Why do some wines come packaged in dark-colored bottles? To protect the wine from the harmful effects of sunlight. The sun’s light, or even a lamp, can rearrange the chemical compounds within the wine to give it an unpleasant taste and smell. White wines can also change their color from light gold to dark brownish-gold. The most vulnerable wines to “light strike” are whites and rose wines packaged in clear bottles. Makes no sense.
What is the effect of oxygen on wine.
I mentioned above that getting too warm increases the oxidation rate of a wine bottle. The cork can also be a way for oxygen to kill your wine. Here’s why wine bottles are often stacked on their side rather than upright. The wine must be in constant contact to prevent the cork from shrinking and drying out. The cork shrinks when the bottle is upside down, allowing more oxygen to enter the bottle. In small doses, oxygen is beneficial. This is how wine ages gracefully. Significant amounts of oxygen will dull your wine’s smell and taste.
What is the effect of vibration on wine.
Vibration is not a big deal for wines stored in short-term storage, but you should avoid it if you plan to keep them for many years. Vibration prevents sediment from settling in one place. Decanting an old wine is done to remove the residue. If the wine is shaken and the deposit is over, you can’t decant it. The sediment is not harmful, but it is unpleasant. It is like coffee grounds, which are harmless, but have a rough texture.
Short-term Wine Storage.
The majority of wine that you purchase will require short-term storage. Most wine is consumed in 5 hours and does not require storage! Short-term storage means less than six months.
The most common mistake is that people should refrain from holding onto wine for too long. Some wines are not meant to be aged. In the last decade, winemakers have begun to make their wines more drinkable to be consumed sooner than ten years.
Long-term wine storage.
You only need to worry about space if you are a Burgundy collector. After all, you are likely saving these wines for a special event. You will be rewarded if you do it correctly (see below).
The top of the fridge.
The worst place to keep wine is the top of your fridge. You can’t imagine the look on my face as I scroll Zillow, daydreaming about busy kitchens with a wine rack above the refrigerator! AAAAH! NO! The top of the fridge is boiling and vibrates. Three strikes and the fridge is out.
Unopened wine can be kept in the refrigerator for up to one month. Keep wine in the fridge for too long; it will get too cold, dry, and smelly. I’m not too concerned about the temperature. Too dry can be a problem. Lack of humidity can shrink the cork, allowing oxygen to enter the bottle. The smell of blue cheese and cabbage in your fridge will also be released. The best place to store leftover wine is in the refrigerator.
Near the oven.
Do you want to cook wine? You didn’t think so. The heat will ruin the wine. The temperature fluctuations in the kitchen can ruin wine even if the cabinet is far from the oven.
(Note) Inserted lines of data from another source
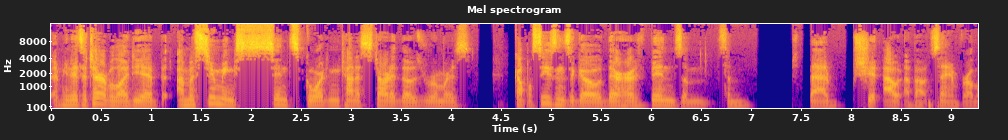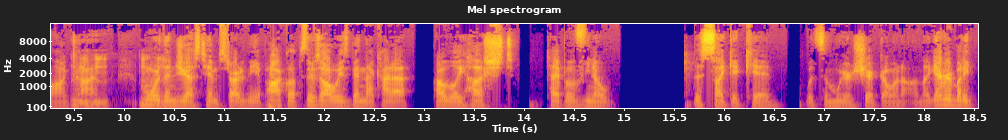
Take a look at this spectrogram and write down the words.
I mean it's a terrible idea, but I'm assuming since Gordon kind of started those rumors couple seasons ago, there have been some some bad shit out about Sam for a long time. More than just him starting the apocalypse. There's always been that kind of probably hushed type of, you know, the psychic kid with some weird shit going on. Like everybody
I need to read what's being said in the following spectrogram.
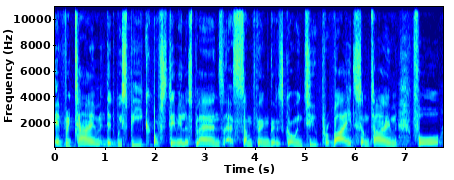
Every time that we speak of stimulus plans as something that is going to provide some time for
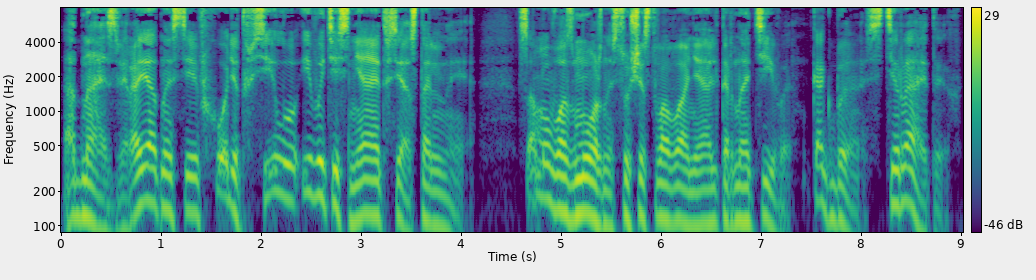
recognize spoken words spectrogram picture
одна из вероятностей входит в силу и вытесняет все остальные. Саму возможность существования альтернативы как бы стирает их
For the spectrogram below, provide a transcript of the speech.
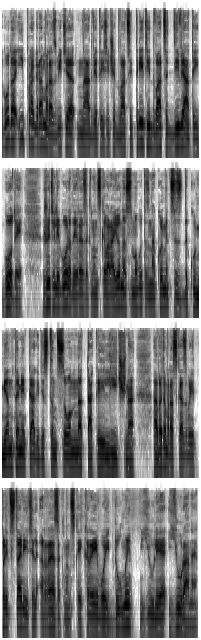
года и программы развития на 2023-2029 годы. Жители города и Резакнанского района смогут ознакомиться с документами как дистанционно, так и лично. Об этом рассказывает представитель Резакнанской краевой думы Юлия Юране.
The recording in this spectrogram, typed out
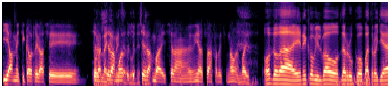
ia metik aurrera ze... Duen, bai, zera, ia zan jarraitzen dauen, bai. Ondo da, Eneko Bilbao ondarruko patroia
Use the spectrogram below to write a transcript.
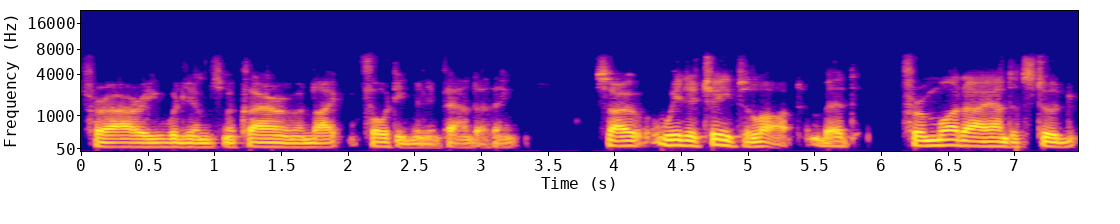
Ferrari, Williams, McLaren were like 40 million pound, I think. So we'd achieved a lot. But from what I understood,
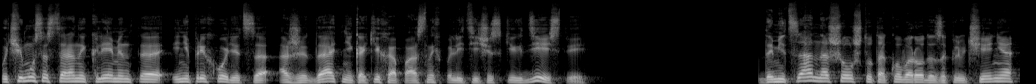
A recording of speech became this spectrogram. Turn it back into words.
Почему со стороны Клемента и не приходится ожидать никаких опасных политических действий? Домициан нашел, что такого рода заключение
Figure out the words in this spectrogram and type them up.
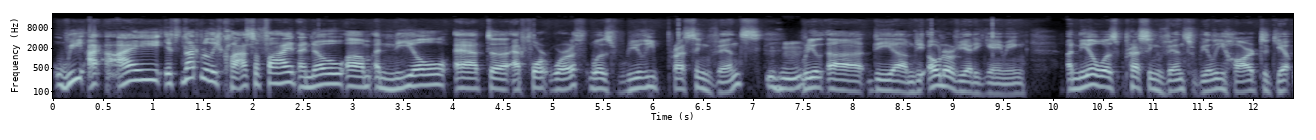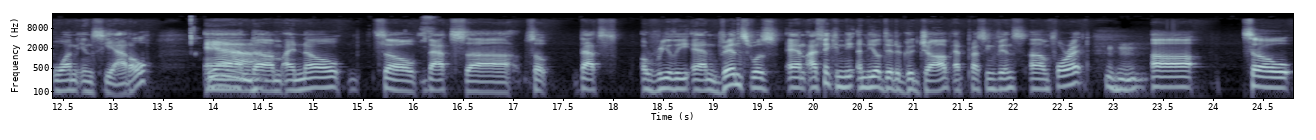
we I, I it's not really classified. I know um, Anil at uh, at Fort Worth was really pressing Vince, Mhm. real uh, the um, the owner of Yeti Gaming. Anil was pressing Vince really hard to get one in Seattle, and Yeah. um, I know so that's uh, so that's a really and Vince was and I think Ani- Anil did a good job at pressing Vince um, for it. Mhm. Uh, so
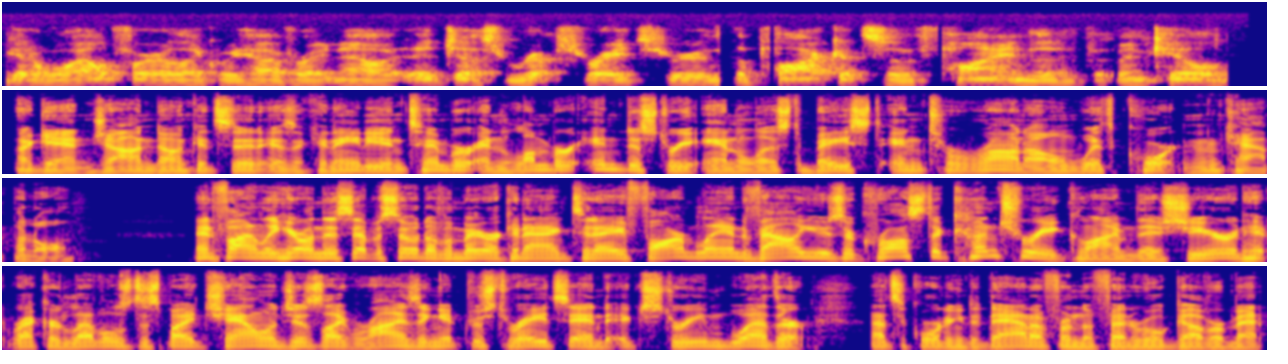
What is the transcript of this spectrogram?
You get a wildfire like we have right now, it just rips right through the pockets of pine that have been killed. Again, John Duncanson is a Canadian timber and lumber industry analyst based in Toronto with Corton Capital. And finally, here on this episode of American Ag Today, farmland values across the country climbed this year and hit record levels despite challenges like rising interest rates and extreme weather. That's according to data from the federal government.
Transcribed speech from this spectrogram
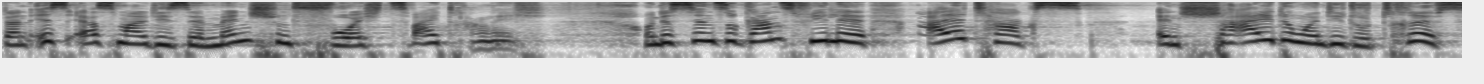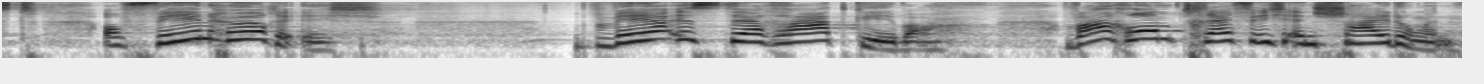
dann ist erstmal diese Menschenfurcht zweitrangig. Und es sind so ganz viele Alltagsentscheidungen, die du triffst. Auf wen höre ich? Wer ist der Ratgeber? Warum treffe ich Entscheidungen?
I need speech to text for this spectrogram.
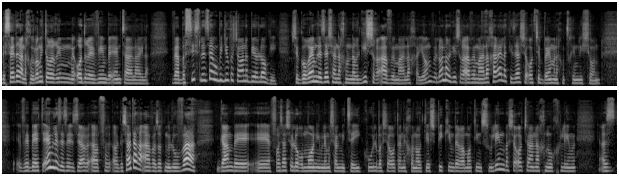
בסדר, אנחנו לא מתעוררים מאוד רעבים באמצע הלילה. והבסיס לזה הוא בדיוק השעון הביולוגי, שגורם לזה שאנחנו נרגיש רעב במהלך היום ולא נרגיש רעב במהלך הלילה, כי זה השעות שבהם אנחנו צריכים לישון. ובהתאם לזה, זה, זה, הרגשת הרעב הזאת מלווה גם בהפרשה של הורמונים, למשל מיצי עיכול בשעות הנכונות, יש פיקים ברמות אינסולין בשעות שאנחנו אוכלים, אז,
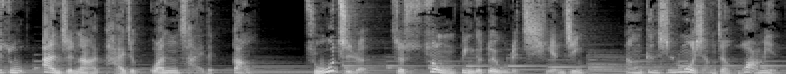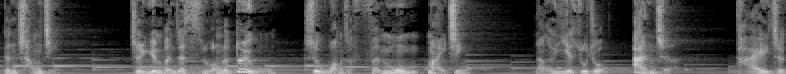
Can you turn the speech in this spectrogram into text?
稣按着那抬着棺材的杠，阻止了这送殡的队伍的前进。让我们更是默想这画面跟场景。这原本在死亡的队伍是往着坟墓迈进，然而耶稣就按着抬着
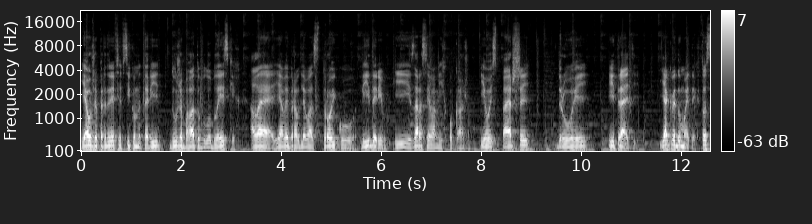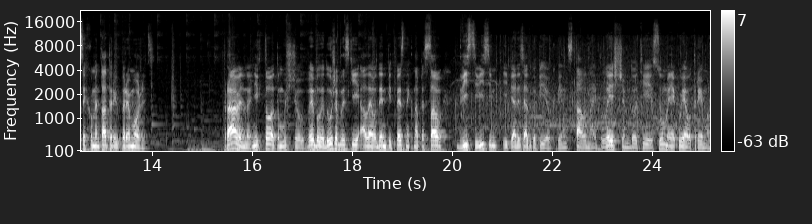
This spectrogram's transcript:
Я вже передивився всі коментарі, дуже багато було близьких, але я вибрав для вас тройку лідерів, і зараз я вам їх покажу. І ось перший, другий і третій. Як ви думаєте, хто з цих коментаторів переможець? Правильно, ніхто, тому що ви були дуже близькі, але один підписник написав 208 і 50 копійок. Він став найближчим до тієї суми, яку я отримав.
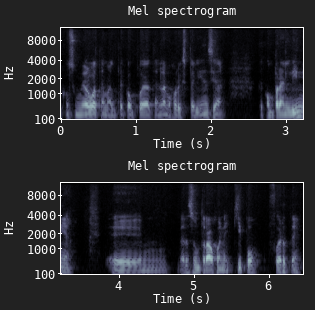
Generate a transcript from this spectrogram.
consumidor guatemalteco pueda tener la mejor experiencia de comprar en línea. es un trabajo en equipo fuerte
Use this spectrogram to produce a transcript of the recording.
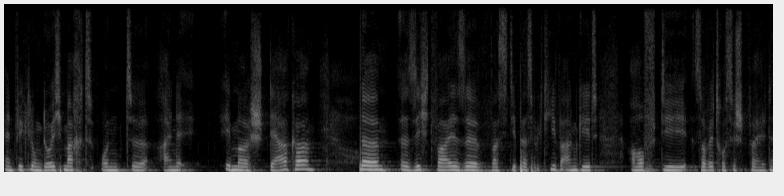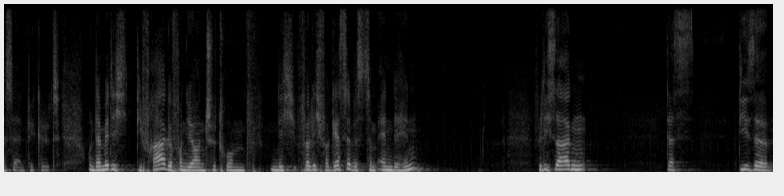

Do you see a pattern here? Kitchens are usually the warmest rooms in the home. Even though we want to show off our wine bottles on the counter or in a wine rack, this exposes them to heat and light.
Near a window.
Wine is not a fan of direct sunlight. Wine is often stored in dark glass bottles to reduce UV light. Only a few hours of sunshine can ruin your wine. Even overhead lighting can be too much after a few weeks.
Near a radiator.
Just now, I realized that there is a bottle of wine on the kitchen radiator. Whoops! You must do as I tell you and not as I am. In my defense, I intend to consume most of the wine over the next two weeks. The heat is again the problem.